If you have ever visited Israel, you know the care with which Israelis safeguard the holy sites of all faiths. It has nevertheless become a seasonal pastime for news outlets to run stories bashing Israel for depredations it has allegedly committed on Bethlehem. Dion Nissenbaum and Cliff Churgin’s AP story “Reality in Bethlehem mars Christmas tradition” contains elements of the traditional stocking stuffer, but by far the worst of the season is Kenneth Woodward’s Wall Street Journal column “The plight of Bethlehem.”
By his own account, Woodward has not visited Bethlehem since 2000, the year Yasser Arafat commenced the second intifada. Woodward decries the diminishing native population of Arab Christians. Unlike Nissenbaum and Churgin, however, he omits to mention the persecution by Palestinian Muslims that has thinned their ranks. Woodward takes the occasion only to bash Israel:
Israel, of course, must protect its security. But it cannot blame the Christians’ dire circumstances on the second intifada: Muslims are suffering just as much as the tiny Christian minority. Indeed, Bethlehem has historically been one place where Muslim-Christian relations have been remarkably friendly. Now, however, urban Bethlehem finds itself encircled by Israeli settlements, and where the settlers go, there follows the concrete wall, topped in places by razor wire and snipers’ towers.
For example, the wall is being completed around Beit Jala, separating this Christian village from 70% of its lands, which are mostly owned by Christian families. Some of the families are attempting to contest the confiscations in court, but construction–and the confiscation–goes on.
In Bethlehem itself, the wall severs the city from nearly three-fourths of its western villages’ remaining agricultural lands, as well as water resources that have served the region since Roman times. This area contains much of Bethlehem’s remaining room for development and its nature reserve, where city dwellers took their children.

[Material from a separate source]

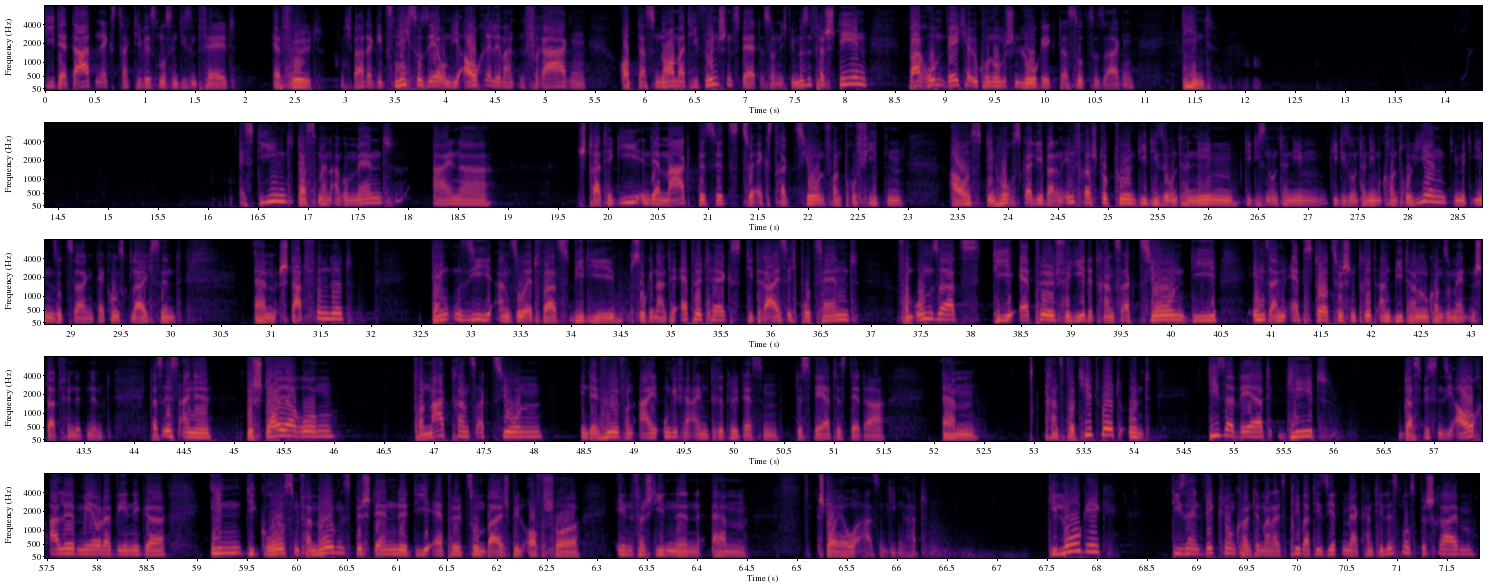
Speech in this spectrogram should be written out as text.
die der Datenextraktivismus in diesem Feld erfüllt. Nicht wahr? Da geht es nicht so sehr um die auch relevanten Fragen, ob das normativ wünschenswert ist oder nicht. Wir müssen verstehen, warum, welcher ökonomischen Logik das sozusagen dient. Es dient, dass mein Argument einer Strategie in der Marktbesitz zur Extraktion von Profiten aus den hochskalierbaren Infrastrukturen, die diese Unternehmen, die diesen Unternehmen, die diese Unternehmen kontrollieren, die mit ihnen sozusagen deckungsgleich sind, ähm, stattfindet. Denken Sie an so etwas wie die sogenannte Apple Tax, die 30 Prozent vom Umsatz, die Apple für jede Transaktion, die in seinem App Store zwischen Drittanbietern und Konsumenten stattfindet, nimmt. Das ist eine Besteuerung von Markttransaktionen in der Höhe von ein, ungefähr einem Drittel dessen, des Wertes, der da ähm, transportiert wird. Und dieser Wert geht, das wissen Sie auch alle mehr oder weniger, in die großen Vermögensbestände, die Apple zum Beispiel offshore in verschiedenen ähm, Steueroasen liegen hat. Die Logik dieser Entwicklung könnte man als privatisierten Merkantilismus beschreiben,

Forget Woodward’s non sequitur about the second intifada and suffering Muslims, and focus on the dreaded wall and relevant political developments Woodward somehow overlooks. As Aaron Klein writes:
Israel in 2002 built a fence in the area where northern Bethlehem interfaces with Jerusalem. A tiny segment of that barrier, facing a major Israeli roadway, is a concrete wall, which Israel says is meant to prevent gunmen from shooting at Israeli motorists.
The fence was constructed after the outbreak of the Palestinian Intifada, or terror war, launched in 2000 after late PLO Leader Yasser Arafat turned down an Israeli offer of a Palestinian state, returning to the Middle East to liberate Palestine with violence.
Scores of deadly suicide bombings and shooting attacks against Israelis were planned in Bethlehem and carried out by Bethlehem-area terrorists.
At one point during the period of just 30 days in 2002, at least 14 shootings were perpet[r]ated by Bethlehem cells of al-Aqsa Martyrs Brigades terrorists, killing two Israelis and wounding six.
Many times Muslim gunmen in the Bethlehem area reportedly took positions in civilian homes in the hilltops of Christian Beit Jala, which straddles Bethlehem. Beit Jala afforded the terrorists a clear firing line at southern sections of Jerusalem and at a major Israeli highway down below, drawing Israeli military raids and the eventual building of the security barrier there.
Is this barrier causing Bethlehem’s Christians to flee, as the mainstream media claim?
Simple demographic facts will answer this question. Israel built the barrier five years ago. But Bethlehem’s Christian population started to drastically decline in 1995, the very year Arafat’s Palestinian Authority took over the holy Christian city in line with the US-backed Oslo Accords.
Bethlehem consisted of upwards of 80 percent Christians when Israel was founded in 1948, but since Arafat got his grimy hands on it, the city’s Christian population dove to its current 23-percent. And that statistic is considered generous since it includes the satellite towns of Beit Sahour and Beit Jala. Some estimates place Bethlehem’s actual Christian population at as low as 12 percent, with hundreds of Christians emigrating per year.
As soon as he took over Bethlehem, Arafat unilaterally fired the city